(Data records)
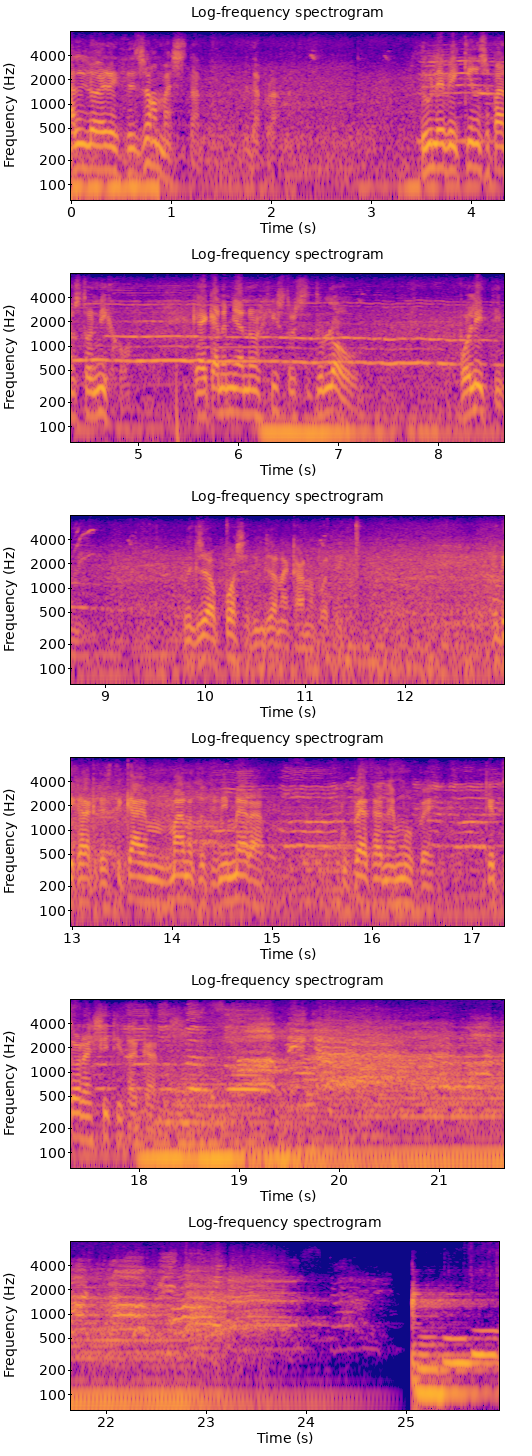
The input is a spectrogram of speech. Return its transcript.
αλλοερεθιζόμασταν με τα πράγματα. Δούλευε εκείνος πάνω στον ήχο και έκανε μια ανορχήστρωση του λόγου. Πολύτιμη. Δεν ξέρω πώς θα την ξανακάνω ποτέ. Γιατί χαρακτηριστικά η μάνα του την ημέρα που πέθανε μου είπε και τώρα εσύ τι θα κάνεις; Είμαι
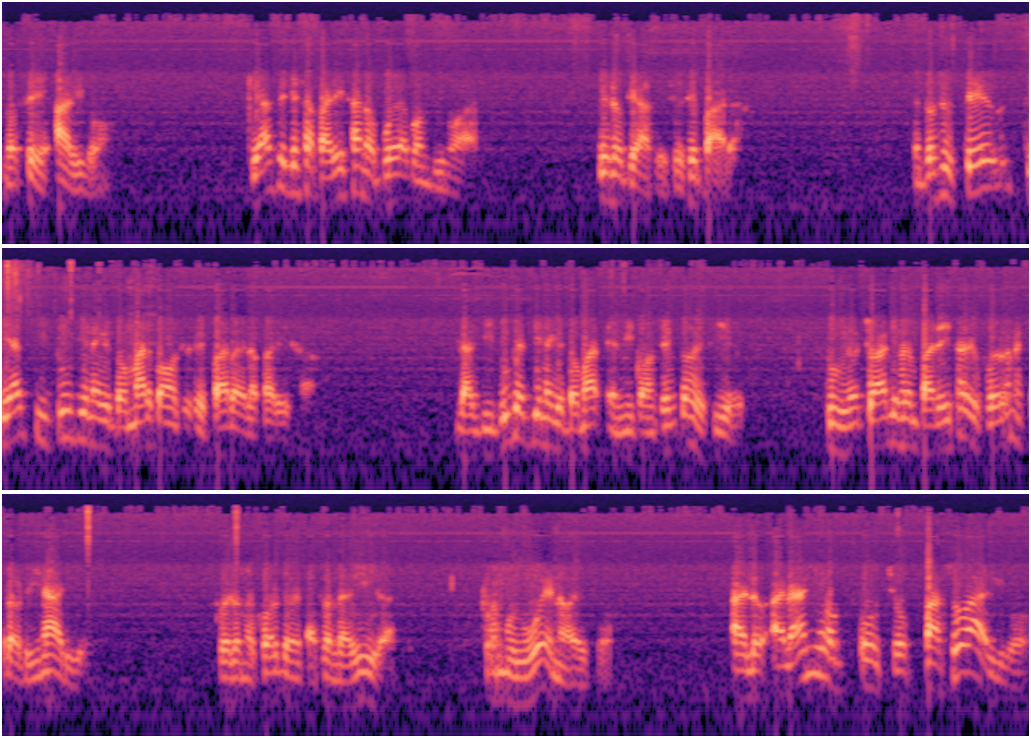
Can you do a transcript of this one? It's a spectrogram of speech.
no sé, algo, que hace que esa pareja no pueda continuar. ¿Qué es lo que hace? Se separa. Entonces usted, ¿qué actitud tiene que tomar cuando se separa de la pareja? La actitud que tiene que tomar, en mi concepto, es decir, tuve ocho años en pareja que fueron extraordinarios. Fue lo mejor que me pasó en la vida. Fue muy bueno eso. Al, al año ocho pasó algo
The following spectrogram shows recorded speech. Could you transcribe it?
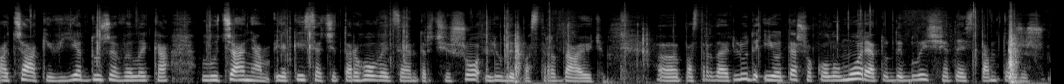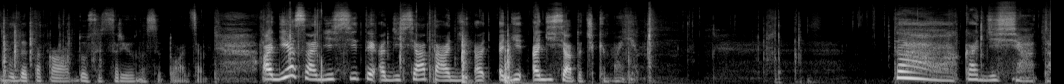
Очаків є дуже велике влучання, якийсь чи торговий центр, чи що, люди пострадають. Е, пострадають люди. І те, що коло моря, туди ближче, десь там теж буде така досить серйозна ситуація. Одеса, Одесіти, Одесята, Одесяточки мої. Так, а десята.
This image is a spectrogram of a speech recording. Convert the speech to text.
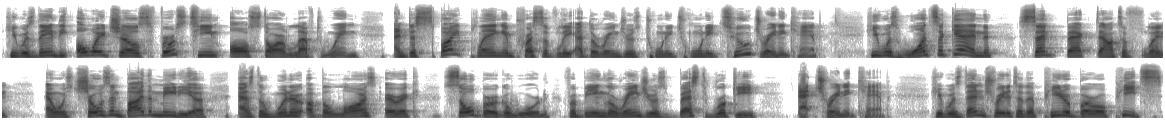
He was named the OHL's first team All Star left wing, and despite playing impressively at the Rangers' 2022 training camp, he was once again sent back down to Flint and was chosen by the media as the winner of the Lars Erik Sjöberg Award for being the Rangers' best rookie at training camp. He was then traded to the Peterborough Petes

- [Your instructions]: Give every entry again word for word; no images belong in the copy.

- [Task solution]:
The input is a spectrogram of speech. Return its transcript.
αλλοερεθιζόμασταν με τα πράγματα. Δούλευε εκείνος πάνω στον ήχο και έκανε μια ανορχήστρωση του λόγου. Πολύτιμη. Δεν ξέρω πώς θα την ξανακάνω ποτέ. Γιατί χαρακτηριστικά η μάνα του την ημέρα που πέθανε μου είπε και τώρα εσύ τι θα κάνεις; Είμαι
Can you do a transcript of this one? It's a spectrogram of speech.
no sé, algo, que hace que esa pareja no pueda continuar. ¿Qué es lo que hace? Se separa. Entonces usted, ¿qué actitud tiene que tomar cuando se separa de la pareja? La actitud que tiene que tomar, en mi concepto, es decir, tuve ocho años en pareja que fueron extraordinarios. Fue lo mejor que me pasó en la vida. Fue muy bueno eso. Al, al año ocho pasó algo
The following spectrogram shows recorded speech. Could you transcribe it?
Очаків є дуже велике влучання, якийсь чи торговий центр, чи що, люди пострадають. Е, пострадають люди. І те, що коло моря, туди ближче, десь там теж буде така досить серйозна ситуація. Одеса, Одесіти, Одесята, Одесяточки мої. Так, а десята.
This image is a spectrogram of a speech recording. Convert the speech to text.
He was named the OHL's first team All Star left wing, and despite playing impressively at the Rangers' 2022 training camp, he was once again sent back down to Flint and was chosen by the media as the winner of the Lars Erik Sjöberg Award for being the Rangers' best rookie at training camp. He was then traded to the Peterborough Petes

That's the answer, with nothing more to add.